WASHINGTON — The House committee investigating the Jan. 6 Capitol attack plans to unveil new evidence Thursday about how President Donald J. Trump tried to manipulate the Justice Department to help him. cling to power after losing the 2020 election, aides said on Wednesday.
In its fifth public hearing this month, scheduled for 3 p.m. Thursday, the panel plans to hear testimony from three former senior Justice Department officials who are expected to explain how Mr. Trump tried to abuse the office of the attorney general to overturn his defeat, an extraordinary example of a president interfering with the nation’s law enforcement apparatus for his own ends.
Committee aides said the panel would detail how Mr. Trump unsuccessfully pressured department officials to falsely claim there had been widespread fraud in the election, to file lawsuits to benefit his campaign and to appoint a conspiracy theorist as a special adviser to investigate the election. He will also trace his failed efforts to send fake letters to state officials to overturn the election results and ultimately replace the acting attorney general, who refused to go along with his plans.
Mr Trump eventually backed down after agency officials threatened mass resignations, but the committee is framing his actions as a key part of a multi-tiered effort by the former president to overturn the election.
The witnesses scheduled to testify are Jeffrey A. Rosen, the former acting attorney general; Richard P. Donoghue, former acting deputy attorney general; and Steven A. Engel, the former Assistant Attorney General of the Office of Legal Counsel.
The themes of the January 6 House committee hearings
Rep. Adam Kinzinger, an Illinois Republican and member of the committee, is expected to play a central role in questioning witnesses and presenting evidence.
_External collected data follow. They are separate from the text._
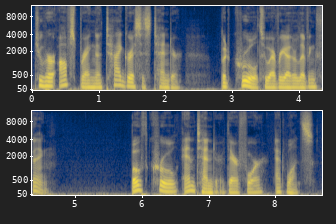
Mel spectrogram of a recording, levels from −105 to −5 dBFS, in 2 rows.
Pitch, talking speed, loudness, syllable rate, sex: 115 Hz, 140 wpm, -20 LUFS, 4.8 syllables/s, male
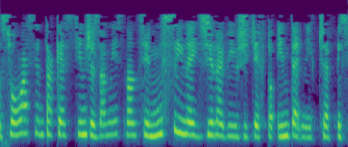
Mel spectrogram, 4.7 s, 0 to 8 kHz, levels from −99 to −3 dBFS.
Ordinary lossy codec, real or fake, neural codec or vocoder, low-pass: MP3, 24 kbps; fake; codec, 24 kHz, 0.9 kbps, WavTokenizer, medium music audio release; 7.2 kHz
He hinted that the hearing may reveal more information about members of Congress who sought clemency after Jan. 6.
The story of how Mr. Trump tried to interfere in the functioning of the Justice Department to keep himself in office was well documented by the Senate Judiciary Committee and the House Committee on January 6, but the House investigative aides said Thursday’s hearing will contain new revelations.
Time and again, department officials told Mr. Trump after the election that his claims of widespread fraud were false and urged him to drop some of his more extreme proposals.
A dramatic moment came during an Oval Office meeting on Jan. 3, 2021, when Jeffrey Clark, a little-known department lawyer who had mapped out a strategy to keep Mr. Trump in power, suggested the agency issue an advisory. legal to Vice President Mike Pence advised him on steps he could take during the joint session of Congress scheduled for three days later, when lawmakers were to meet for the official voter count that would confirm Joseph R’s victory Biden Jr.
“It’s an absurd idea,” Mr. Engel said, according to testimony he provided to the committee. “It is not the role of the Department of Justice to provide legislative officials with legal advice on the scope of their duties.”
Mr. Trump then spoke up and told Justice Department officials, who had repeatedly told him that his allegations of widespread fraud were false, that they should not speak to Mr. Pence.
“Nobody should talk to the vice president here,” Mr. Trump said, according to Mr. Engel.
Mr. Trump would continue to repeatedly push Mr. Pence to try to overturn the election results.
Also at that meeting, Mr. Trump offered to fire Mr. Rosen, who was advising him that the 2020 election had not been stolen, and replace him with Mr. Clark, who was prepared to make his offer.
“Sir, I would resign immediately,” Mr. Donoghue said, according to a deposition he gave. “There’s no way I’m serving a minute under this guy,” he said of Mr Clark.
Mr. Trump then turned to Mr. Engel and said, “Steve, you wouldn’t quit, would you? Mr. Engel replied: “Absolutely, Mr. President. You wouldn’t leave me a choice.
Justice Department officials also witnessed interactions between Pat A. Cipollone, the White House attorney, and Mr. Trump. The committee has called on Mr. Cipollone to testify publicly, but he has so far refused.
Mr. Cipollone pushed back against a plan proposed by Mr. Clark, who wanted to distribute official letters to several state legislatures falsely alerting them that the election may have been stolen and urging them to reconsider the certified election results.
“This letter that this guy wants to send – this letter is a murder-suicide pact,” Mr. Cipollone told Mr. Trump, according to Mr. Donoghue. “It will damage anyone who touches it. And we should have nothing to do with this letter. I never want to see that letter again.
The panel is planning at least two more hearings for July, according to its chair, Rep. Bennie Thompson, Democrat of Mississippi. Those sessions are expected to detail how a mob of violent extremists attacked Congress and how Mr. Trump did nothing to end the violence for more than three hours.